▶ [PROMPT]
Please write out every record exactly, but keep any images out of it.

[Saved entries]
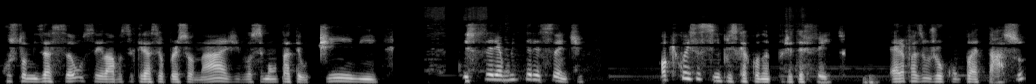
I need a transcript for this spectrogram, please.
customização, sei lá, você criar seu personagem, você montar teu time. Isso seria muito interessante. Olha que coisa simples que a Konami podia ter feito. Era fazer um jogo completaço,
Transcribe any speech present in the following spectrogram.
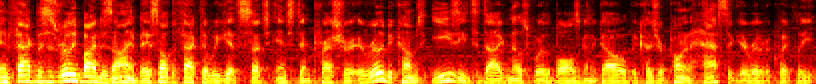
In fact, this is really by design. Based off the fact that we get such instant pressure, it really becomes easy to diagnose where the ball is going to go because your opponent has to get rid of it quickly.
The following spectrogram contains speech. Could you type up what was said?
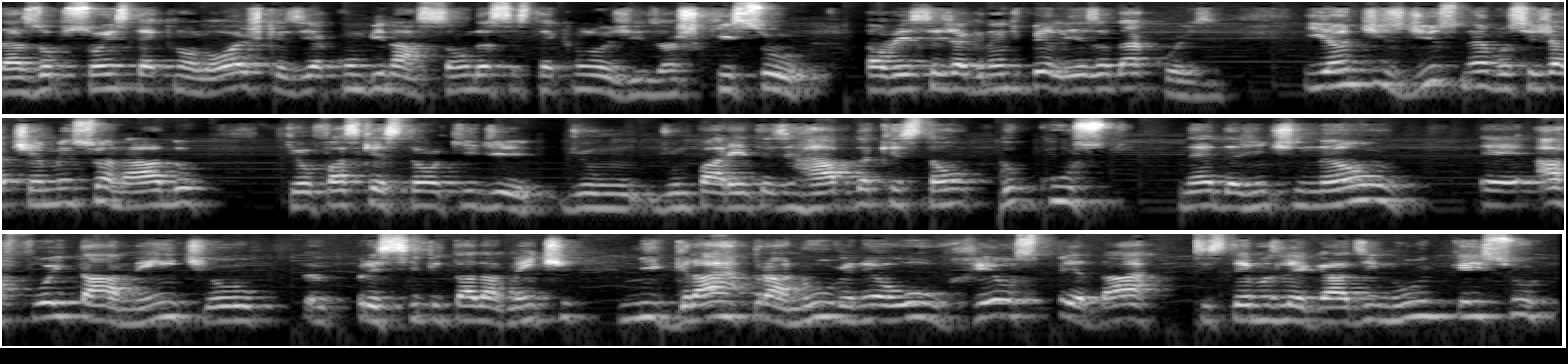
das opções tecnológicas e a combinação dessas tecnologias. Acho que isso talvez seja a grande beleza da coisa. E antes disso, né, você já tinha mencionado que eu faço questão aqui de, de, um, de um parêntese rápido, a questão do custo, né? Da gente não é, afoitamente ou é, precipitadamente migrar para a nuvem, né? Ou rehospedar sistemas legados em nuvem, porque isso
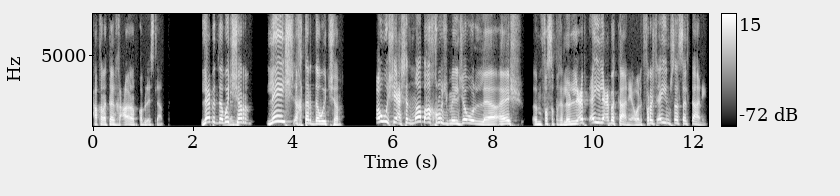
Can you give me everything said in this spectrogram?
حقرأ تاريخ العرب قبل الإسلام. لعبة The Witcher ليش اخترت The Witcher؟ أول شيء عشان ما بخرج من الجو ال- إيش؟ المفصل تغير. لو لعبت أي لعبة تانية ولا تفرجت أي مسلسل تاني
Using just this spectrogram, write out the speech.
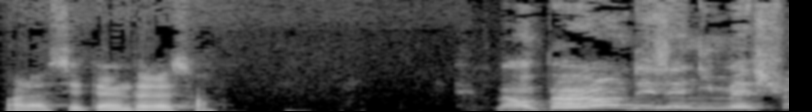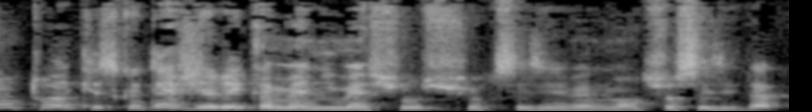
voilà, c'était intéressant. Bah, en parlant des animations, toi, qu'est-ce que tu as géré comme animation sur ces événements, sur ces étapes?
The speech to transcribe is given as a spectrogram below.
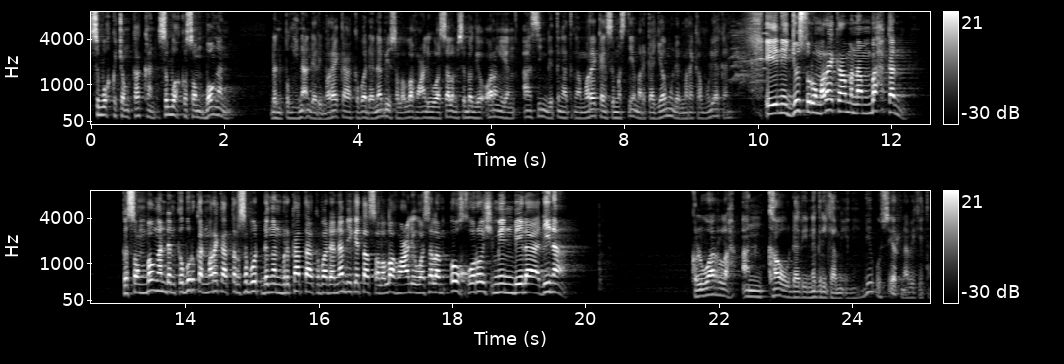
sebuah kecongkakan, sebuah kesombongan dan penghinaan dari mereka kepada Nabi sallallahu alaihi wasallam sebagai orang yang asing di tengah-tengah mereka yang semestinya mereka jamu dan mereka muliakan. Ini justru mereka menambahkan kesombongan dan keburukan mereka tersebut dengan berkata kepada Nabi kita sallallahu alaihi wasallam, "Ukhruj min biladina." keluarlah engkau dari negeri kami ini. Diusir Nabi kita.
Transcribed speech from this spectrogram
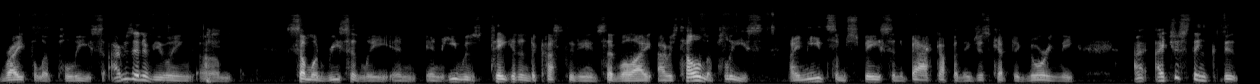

▶ [EXPECTED ANSWER]
I need a transcript for this spectrogram, please.
customização, sei lá, você criar seu personagem, você montar teu time. Isso seria muito interessante. Olha que coisa simples que a Konami podia ter feito. Era fazer um jogo completaço,
Transcribe any speech present in the following spectrogram.
In fact, this is really by design. Based off the fact that we get such instant pressure, it really becomes easy to diagnose where the ball is going to go because your opponent has to get rid of it quickly.
The following spectrogram contains speech. Could you type up what was said?
das opções tecnológicas e a combinação dessas tecnologias. Acho que isso talvez seja a grande beleza da coisa. E antes disso, né, você já tinha mencionado que eu faço questão aqui de, de, um, de um parêntese rápido, a questão do custo, né? Da gente não é, afoitamente ou é, precipitadamente migrar para a nuvem, né? Ou rehospedar sistemas legados em nuvem, porque isso
Can you give me everything said in this spectrogram?
حقرأ تاريخ العرب قبل الإسلام. لعبة The Witcher ليش اخترت The Witcher؟ أول شيء عشان ما بخرج من الجو ال- إيش؟ المفصل تغير. لو لعبت أي لعبة تانية ولا تفرجت أي مسلسل تاني
Using just this spectrogram, write out the speech.
voilà, c'était intéressant. Bah, en parlant des animations, toi, qu'est-ce que tu as géré comme animation sur ces événements, sur ces étapes?
The speech to transcribe is given as a spectrogram below.
sebuah kecongkakan, sebuah kesombongan dan penghinaan dari mereka kepada Nabi sallallahu alaihi wasallam sebagai orang yang asing di tengah-tengah mereka yang semestinya mereka jamu dan mereka muliakan. Ini justru mereka menambahkan kesombongan dan keburukan mereka tersebut dengan berkata kepada Nabi kita sallallahu alaihi wasallam, "Ukhruj min biladina." keluarlah engkau dari negeri kami ini. Diusir Nabi kita.
Transcribed speech from this spectrogram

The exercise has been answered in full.